- Billy is a praying boy. Billy prays throughout the novel. His first prayer is that God will help him get his pups. And even after working for two years to get them, he still gives God the credit. Billy’s faith is shaken by the tragic deaths of his dogs, but in the end, his faith is restored. Billy relies on God’s help and goodness, but he comes to accept that God does not answer every prayer – at least not the way he wants him to.
- Billy loves his mother. This is Billy’s reaction to witnessing the death of another boy, I suppose it is natural at a time like this for a boy to think of his mother. I thought of mine. I wanted to get home. Did I mention that I cried reading this book a lot more than my son did?
- Billy’s story is simple and natural. For years my son’s favorite books have centered on wizards, Greek demigods, and other fantasy heros and heroines. Those books have been great and a catalyst for his love of reading.

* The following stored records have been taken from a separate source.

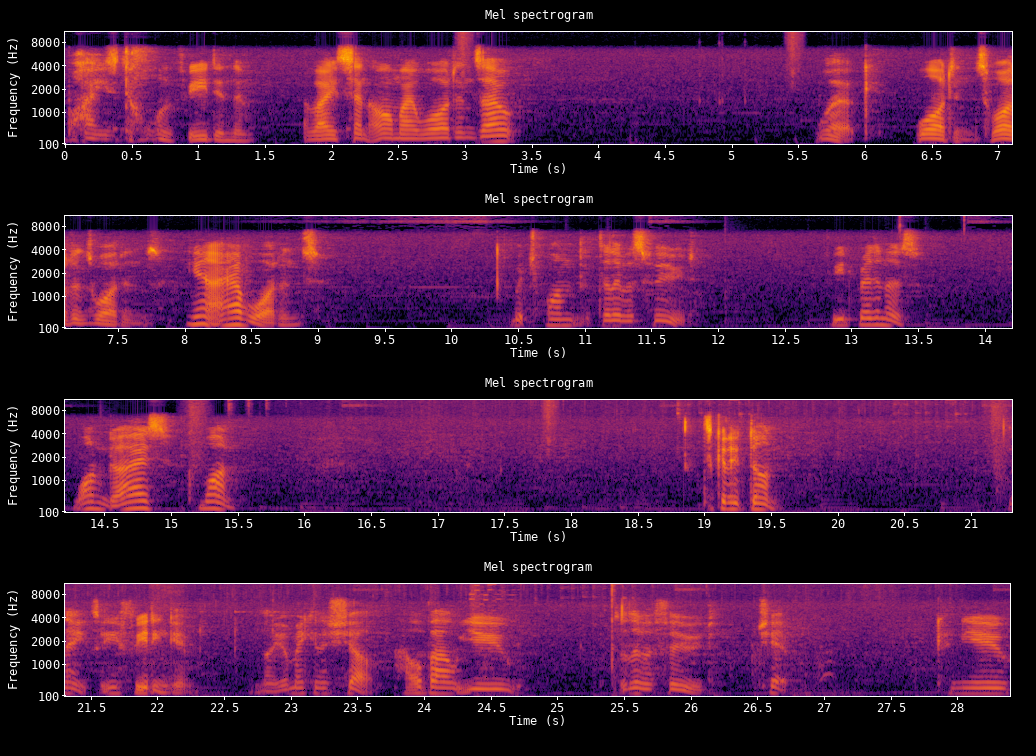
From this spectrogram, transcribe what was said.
Why is no one feeding them? Have I sent all my wardens out? Work. Wardens, wardens, wardens. Yeah, I have wardens. Which one delivers food? Feed prisoners. One, guys. Come on. Let's get it done. Nate, are you feeding him? No, you're making a shell. How about you deliver food? Chip, can you...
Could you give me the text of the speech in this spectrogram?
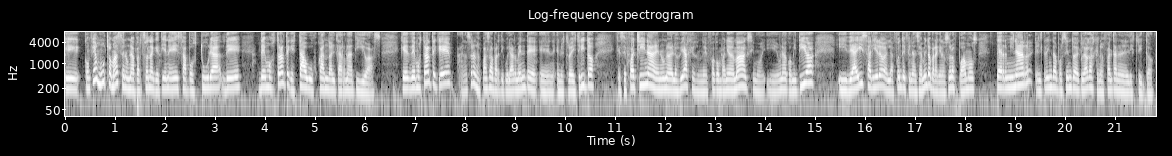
eh, confías mucho más en una persona que tiene esa postura de demostrarte que está buscando alternativas, que demostrarte que a nosotros nos pasa particularmente en, nuestro distrito, que se fue a China en uno de los viajes donde fue acompañado de Máximo y una comitiva, y de ahí salieron la fuente de financiamiento para que nosotros podamos terminar el 30% de cloacas que nos faltan en el distrito.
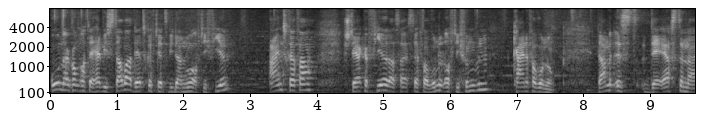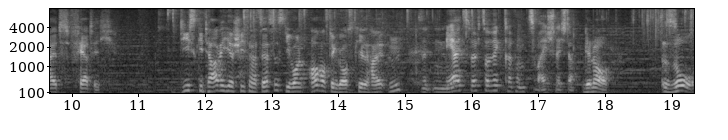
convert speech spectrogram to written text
Und dann kommt noch der Heavy Stubber, der trifft jetzt wieder nur auf die 4. Ein Treffer, Stärke 4, das heißt, der verwundet auf die 5. Keine Verwundung. Damit ist der erste Knight fertig. Die Gitarre hier schießen als erstes, die wollen auch auf den Ghost Kill halten. Sind mehr als 12 Zoll weg, treffen um 2 schlechter. Genau. So,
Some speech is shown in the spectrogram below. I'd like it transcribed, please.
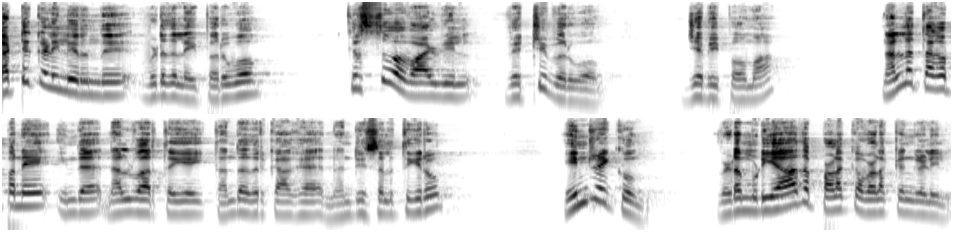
கட்டுக்களிலிருந்து விடுதலை பெறுவோம். கிறிஸ்துவ வாழ்வில் வெற்றி பெறுவோம். ஜெபிப்போமா? நல்ல தகப்பனே இந்த நல்வார்த்தையை தந்ததற்காக நன்றி செலுத்துகிறோம். இன்றைக்கும் விட முடியாத பழக்க வழக்கங்களில்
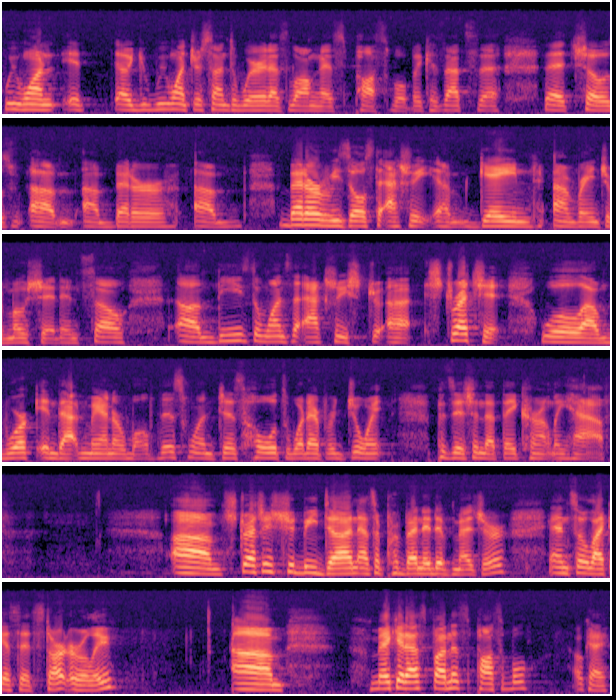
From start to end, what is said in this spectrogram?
we want it uh, you, we want your son to wear it as long as possible because that's the that shows um, um, better um, better results to actually um, gain um, range of motion. And so um, these, the ones that actually uh, stretch it, will work in that manner. While this one just holds whatever joint position that they currently have. stretching should be done as a preventative measure, and so like I said, start early. make it as fun as possible. Okay.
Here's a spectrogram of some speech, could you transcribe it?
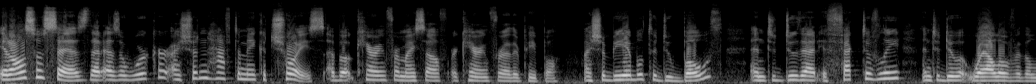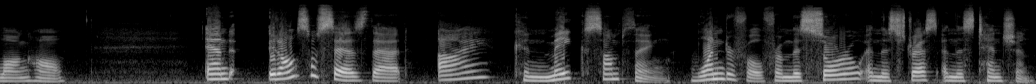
It also says that as a worker, I shouldn't have to make a choice about caring for myself or caring for other people. I should be able to do both and to do that effectively and to do it well over the long haul. And it also says that I can make something wonderful from this sorrow and this stress and this tension,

Bu there was something incredibly gratifying about reading a good old fashion boy and his dogs story with him. Where the Red Fern Grows is especially meaningful to us because it is set in the Ozark Hills, not far from where we live.

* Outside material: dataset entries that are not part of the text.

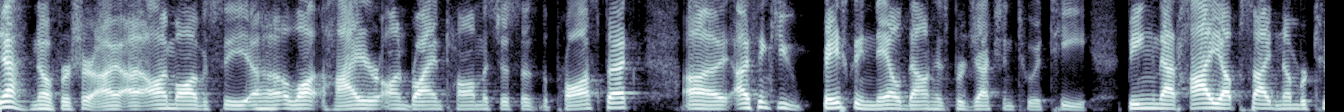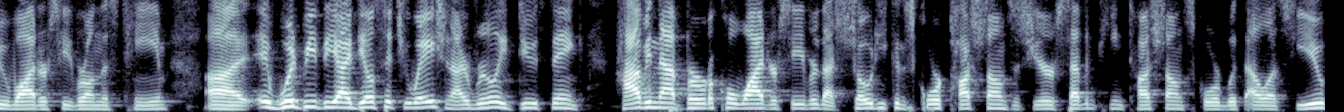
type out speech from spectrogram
Yeah, no, for sure. I, I am obviously uh, a lot higher on Brian Thomas just as the prospect. Uh, I think you basically nailed down his projection to a T. Being that high upside number two wide receiver on this team, uh, it would be the ideal situation. I really do think having that vertical wide receiver that showed he can score touchdowns this year 17 touchdowns scored with LSU.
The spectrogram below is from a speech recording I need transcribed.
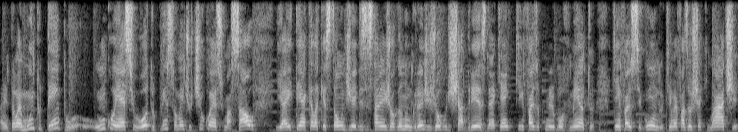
Então é muito tempo, um conhece o outro, principalmente o tio conhece o Massal, e aí tem aquela questão de eles estarem jogando um grande jogo de xadrez, né? Quem, quem faz o primeiro movimento, quem faz o segundo, quem vai fazer o checkmate.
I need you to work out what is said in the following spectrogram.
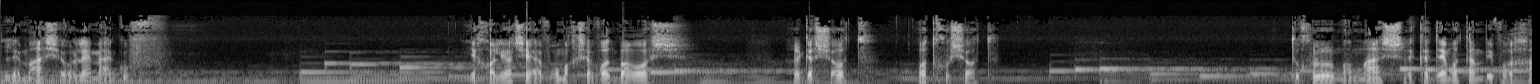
למה שעולה מהגוף. יכול להיות שיעברו מחשבות בראש, רגשות או תחושות. תוכלו ממש לקדם אותם בברכה.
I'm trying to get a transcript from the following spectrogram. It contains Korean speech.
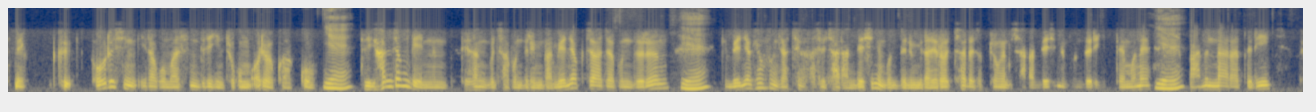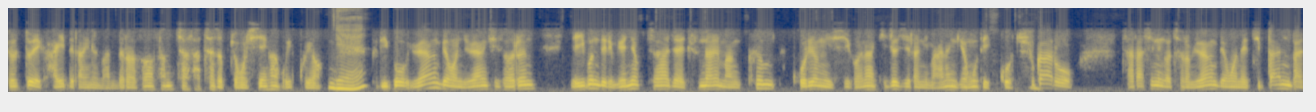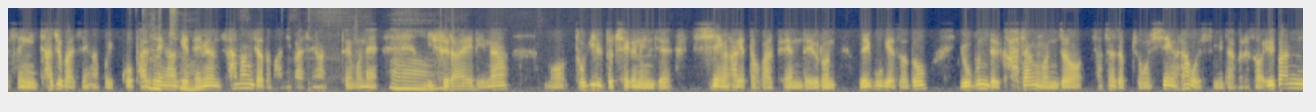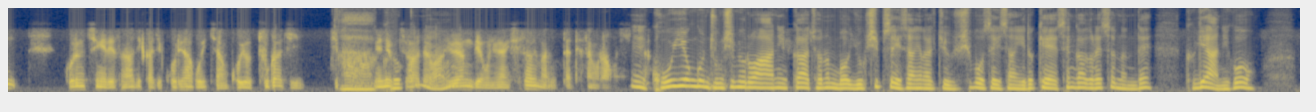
네, 그 어르신이라고 말씀드리긴 조금 어려울 것 같고 예. 되게 한정돼 있는 대상자분들입니다. 면역 저하자분들은 예. 면역 형성 자체가 사실 잘 안 되시는 분들입니다. 여러 차례 접종해도 잘 안 되시는 분들이기 때문에 예. 많은 나라들이 별도의 가이드라인을 만들어서 3차, 4차 접종을 시행하고 있고요. 예. 그리고 요양병원, 요양시설은 이분들이 면역 저하자에 준할 만큼 고령이시거나 기저질환이 많은 경우도 있고 추가로 잘 아시는 것처럼 요양병원에 집단 발생이 자주 발생하고 있고 발생하게 그렇죠. 되면 사망자도 많이 발생하기 때문에 아. 이스라엘이나 뭐 독일도 최근에 이제 시행을 하겠다고 발표했는데 이런 외국에서도 요분들 가장 먼저 4차 접종을 시행을 하고 있습니다. 그래서 일반 고령층에 대해서는 아직까지 고려하고 있지 않고 요 두 가지 집단 아, 면역. 저하자와 요양병원, 요양시설만 일단 대상으로 하고 예, 있습니다. 고위험군 중심으로 하니까 저는 뭐 60세 이상이랄지 65세 이상 이렇게 생각을 했었는데 그게 아니고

- Billy is independent. Okay, I admit that Billy has a bit more independence than I’d be comfortable with. He roams the Ozark Hills night after night alone with his dogs hunting for coons. But I do admire his ability to take care of himself and to be happy and at peace in his solitude. Billy loves and appreciates the beauty of nature, something I want for my own children. Where the Red Fern Grows is an excellent reminder of life’s simple pleasures for kids whose lives are filled with a constant stream of entertainment and activity.
- Billy grows up. Of course he does. All boys do. And this is a coming of age story. But despite all the lone nights on the hunt and the feats of courage in protection of his dogs, Billy’s biggest growing up moments come when he has to bury, first Old Dan and then Little Ann and then come to terms with their deaths. The last chapters of Where the Red Fern Grows are gut wrenching, but Billy survives the loss of his beloved hounds and goes on – but not without a few tears and some hugs from his mamma.
If you are looking for a book to read with your young son, I highly recommend Where the Red Fern Grows. Just be sure to have a box of tissue handy.
Image source: amazon.com